It goes without saying that the Democrats in Congress oppose any rapprochement with the Kremlin, but improving ties with Putin seems to be the one area where Republicans—who in all other areas tend to be faithful executors of the president’s will—refuse to follow. Sen. Ted Cruz, for instance, has dispensed with the more antiseptic national security language describing Russia as a competitor to flat out label Moscow as an “enemy.” Keeping the pressure on Putin is perhaps the only genuinely bipartisan policy initiative left in Washington.

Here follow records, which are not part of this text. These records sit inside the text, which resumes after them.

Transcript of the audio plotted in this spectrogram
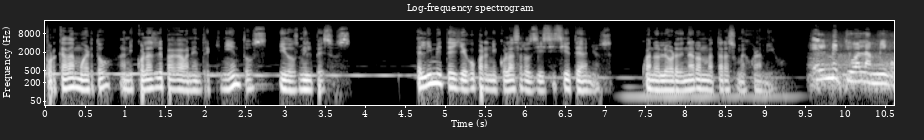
Por cada muerto, a Nicolás le pagaban entre 500 y 2 mil pesos. El límite llegó para Nicolás a los 17 años, cuando le ordenaron matar a su mejor amigo. Él metió al amigo,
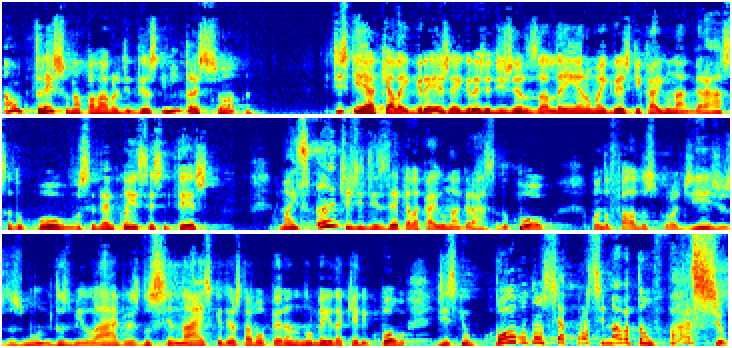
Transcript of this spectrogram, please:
Há um trecho na palavra de Deus que me impressiona. Diz que aquela igreja, a igreja de Jerusalém, era uma igreja que caiu na graça do povo. Você deve conhecer esse texto. Mas antes de dizer que ela caiu na graça do povo, quando fala dos prodígios, dos, dos, milagres, dos sinais que Deus estava operando no meio daquele povo, diz que o povo não se aproximava tão fácil,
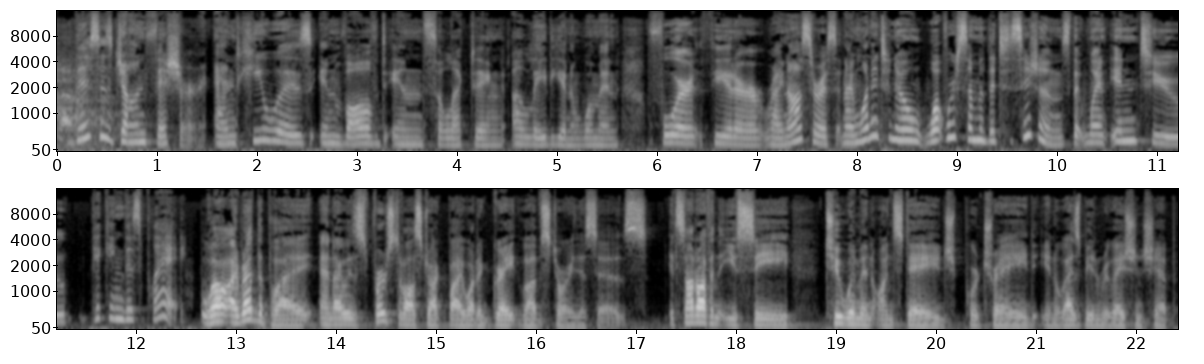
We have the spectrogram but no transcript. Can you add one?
This is John Fisher, and he was involved in selecting a lady and a woman for Theater Rhinoceros. And I wanted to know what were some of the decisions that went into picking this play? Well, I read the play, and I was first of all struck by what a great love story this is. It's not often that you see two women on stage portrayed in a lesbian relationship,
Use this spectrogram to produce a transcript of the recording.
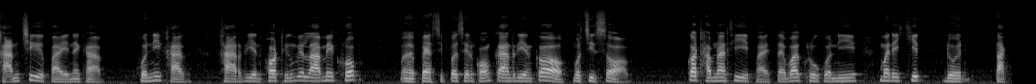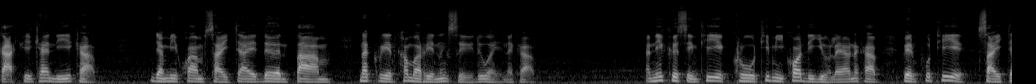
ขานชื่อไปนะครับ คนนี้ขาดขาดเรียนพอถึงเวลาไม่ครบ 80%ของการเรียนก็หมดสิทธิสอบ ก็ทำหน้าที่ไป แต่ว่าครูคนนี้ไม่ได้คิดโดยตรกกะเพียงแค่นี้ครับ ยังมีความใส่ใจเดินตามนักเรียนเข้ามาเรียนหนังสือด้วยนะครับ อันนี้คือสิ่งที่ครูที่มีข้อดีอยู่แล้วนะครับ เป็นผู้ที่ใส่ใจ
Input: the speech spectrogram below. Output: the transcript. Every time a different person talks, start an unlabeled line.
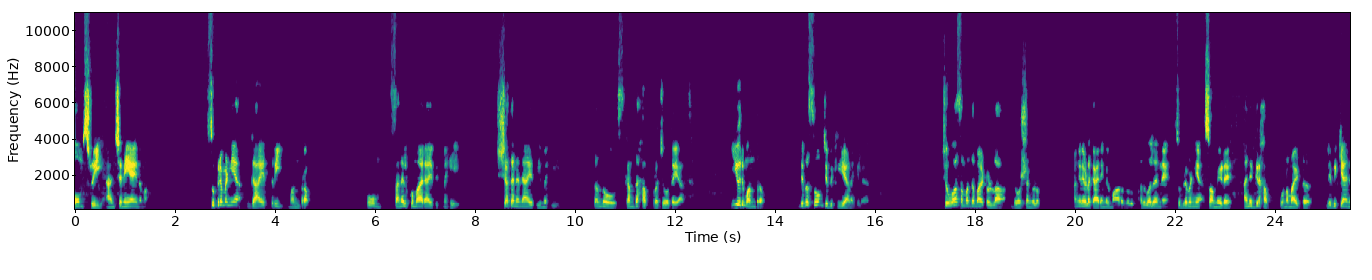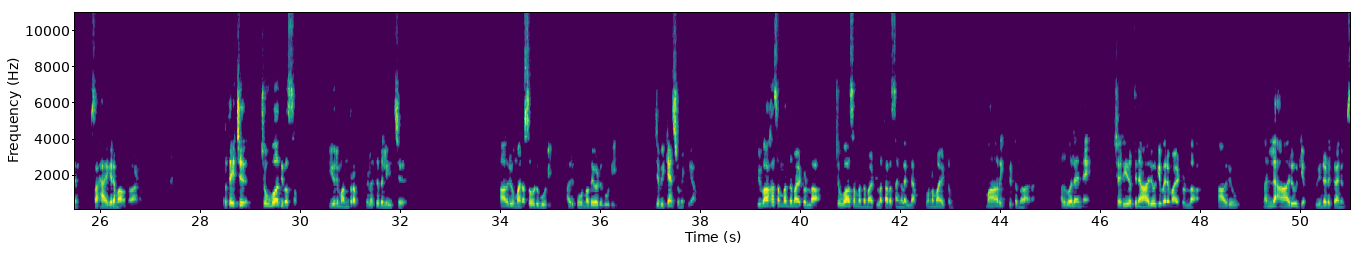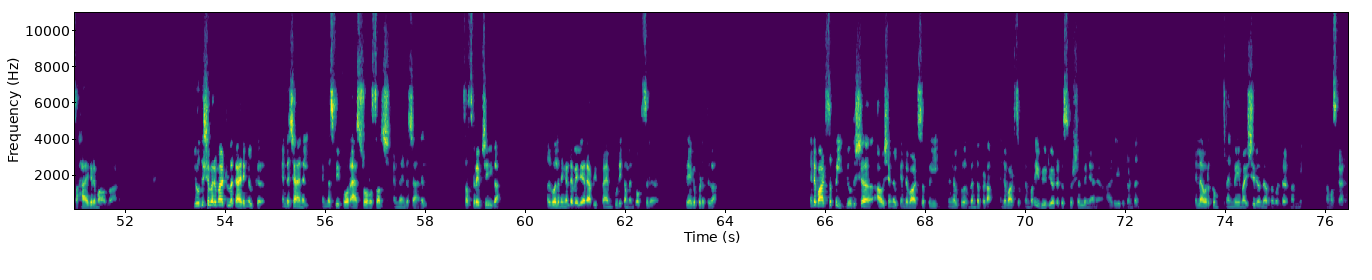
ഓം ശ്രീ ആഞ്ജനേയായ നമ. സുബ്രഹ്മണ്യ ഗായത്രി മന്ത്രം. ഓം സനൽകുമാരായ വിദ്മഹി ശതനനായ ധീമഹി തന്നോ സ്കന്ധ പ്രചോദയാത്. ഈ ഒരു മന്ത്രം ദിവസവും ജപിക്കുകയാണെങ്കിൽ ചൊവ്വ സംബന്ധമായിട്ടുള്ള ദോഷങ്ങളും അങ്ങനെയുള്ള കാര്യങ്ങൾ മാറുന്നതും അതുപോലെ തന്നെ സുബ്രഹ്മണ്യ സ്വാമിയുടെ അനുഗ്രഹം പൂർണമായിട്ട് ലഭിക്കാനും സഹായകരമാവുന്നതാണ്. പ്രത്യേകിച്ച് ചൊവ്വ ദിവസം ഈ ഒരു മന്ത്രം വിളക്ക് തെളിയിച്ച് ആ ഒരു മനസ്സോടുകൂടി ആ ഒരു പൂർണതയോടുകൂടി ജപിക്കാൻ ശ്രമിക്കുക. വിവാഹ സംബന്ധമായിട്ടുള്ള ചൊവ്വ സംബന്ധമായിട്ടുള്ള തടസ്സങ്ങളെല്ലാം പൂർണമായിട്ടും മാറി കിട്ടുന്നതാണ്. അതുപോലെ തന്നെ ശരീരത്തിന് ആരോഗ്യപരമായിട്ടുള്ള ആ ഒരു നല്ല ആരോഗ്യം വീണ്ടെടുക്കാനും സഹായകരമാവുന്നതാണ്. ജ്യോതിഷപരമായിട്ടുള്ള കാര്യങ്ങൾക്ക് എന്റെ channel M S P for astro research എന്ന എന്റെ ചാനൽ സബ്സ്ക്രൈബ് ചെയ്യുക. അതുപോലെ നിങ്ങളുടെ വലിയൊരു അഭിപ്രായം കൂടി കമന്റ് ബോക്സിൽ രേഖപ്പെടുത്തുക. എന്റെ വാട്സപ്പിൽ ജ്യോതിഷ ആവശ്യങ്ങൾക്ക് എന്റെ വാട്സപ്പിൽ നിങ്ങൾക്ക് ബന്ധപ്പെടാം. എന്റെ വാട്സപ്പ് നമ്പർ ഈ വീഡിയോയുടെ ഡിസ്ക്രിപ്ഷനിൽ ഞാൻ ആഡ് ചെയ്തിട്ടുണ്ട്. എല്ലാവർക്കും നന്മയും ഐശ്വര്യവും നേർന്നുകൊണ്ട് നന്ദി. നമസ്കാരം.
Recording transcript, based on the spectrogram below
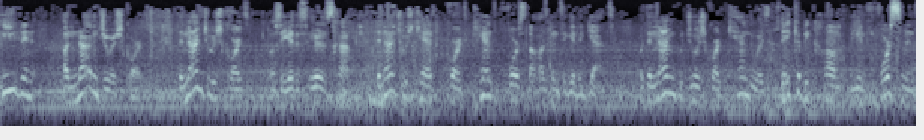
Even a non-Jewish court, the non-Jewish court. Let's see, here this here this chap. The non-Jewish can't, court can't force the husband to give a get. What the non-Jewish court can do is they could become the enforcement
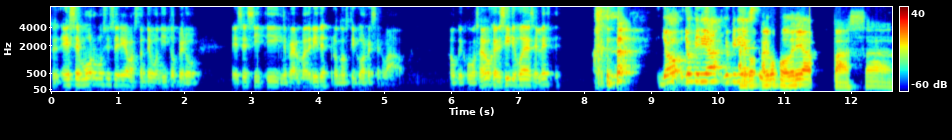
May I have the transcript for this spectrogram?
Ese morbo sí sería bastante bonito, pero ese City y Real Madrid es pronóstico reservado. Aunque como sabemos que el City juega de celeste. Yo, yo quería, yo quería algo, este... algo podría pasar.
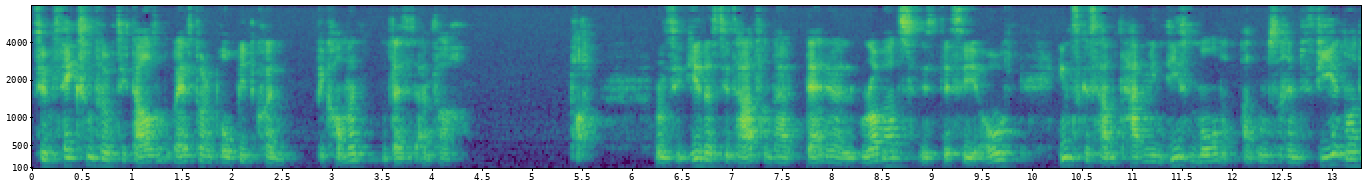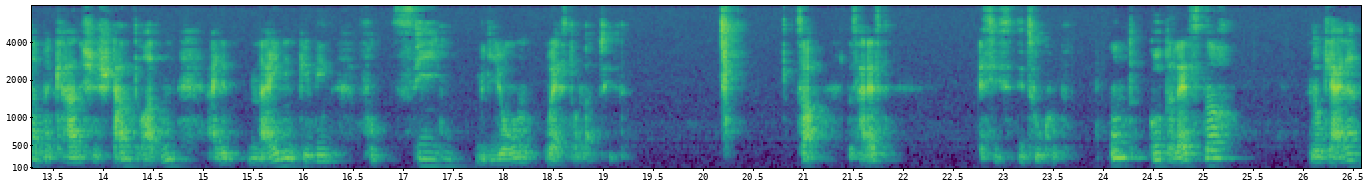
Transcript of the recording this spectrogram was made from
sie haben 56.000 US-Dollar pro Bitcoin bekommen und das ist einfach, boah. Und hier das Zitat von Daniel Roberts, ist der CEO Insgesamt haben wir in diesem Monat an unseren vier nordamerikanischen Standorten einen Mining-Gewinn von 7 Millionen US-Dollar erzielt. So, das heißt, es ist die Zukunft. Und guter Letzt noch, nur kleiner,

Nor is the bureaucracy seeking to anticipate a shift in Russia policy. As of writing, U.S. sanctions on Rosneft for its activities in Venezuela remain in place despite a sudden transfer of those assets to a new Russian state company; the U.S. national security system seems to be in no hurry to graduate Rosneft from these penalties. Indeed, this would be the easiest gesture the U.S. administration could make if a reset with Russia were truly in the works; thus, the fate of the Rosneft sanctions should be taken as a bellwether as to whether a substantive improvement is pending.
At the same time, given the potential that the coronavirus pandemic has to wreak problems with the Putin system itself, proponents of great power competition within the U.S. national security apparatus would argue that it is ludicrous for the United States to throw Moscow a life preserver when the virus, the oil crisis and the economic aftermath has the real possibility of transforming Russia from a near-peer into a non-peer competitor. Indeed, Putin’s own hold on power may be weakening. Why make premature concessions if America’s “Putin problem” might, finally, end up resolving itself on America’s terms? (Of course, every crisis seems to presage Putin’s imminent departure, and there is a strong case to be made that Russia will “be able to ride through the combination of COVID-19 and lower oil receipts without a crisis.”)
For his part, Putin is always willing to talk and propose, and he is not unmindful about the perception his close contact with Trump has created—as well as the consternation it engenders with America’s European partners. But having seen this rodeo more than once, he is also giving up nothing of substance. Stripped to its bare essence, Trump’s request of Putin is that during this crisis, Russia accept the status quo as it stands and not take advantage of America’s need to focus inward to combat the coronavirus. Putin has no interest in taking a pause—whether in Syria, Ukraine or in trying to foment problems within the Euro-Atlantic community—simply because Trump needs to devote more attention to domestic issues. Instead, Putin has learned another important lesson: take advantage of when America is distracted in order to create new facts on the ground.
Certainly, discussions with Trump about energy coordination is not stopping Russian companies from taking advantage of the crisis to squeeze out the United States from Asian energy markets. One would expect that in conditions of a reset, the U.S. and Russia would work toward some sort of energy condominium for mutual benefit, but no matter what leaders may say in their phone calls, Russian and American energy firms see each other as competitors.
So color me skeptical if I don’t see a 2020 rendition of a U.S.-Russia reset on the horizon.
Nikolas K. Gvosdev
Nikolas K. Gvosdev is the Captain Jerome E. Levy chair at the U.S. Naval War College and a senior fellow at the Foreign Policy Research Institute (FPRI).
Photo by Kremlin.ru shared under a CC BY 4.0 license.
The opinions expressed in this commentary are solely those of the author.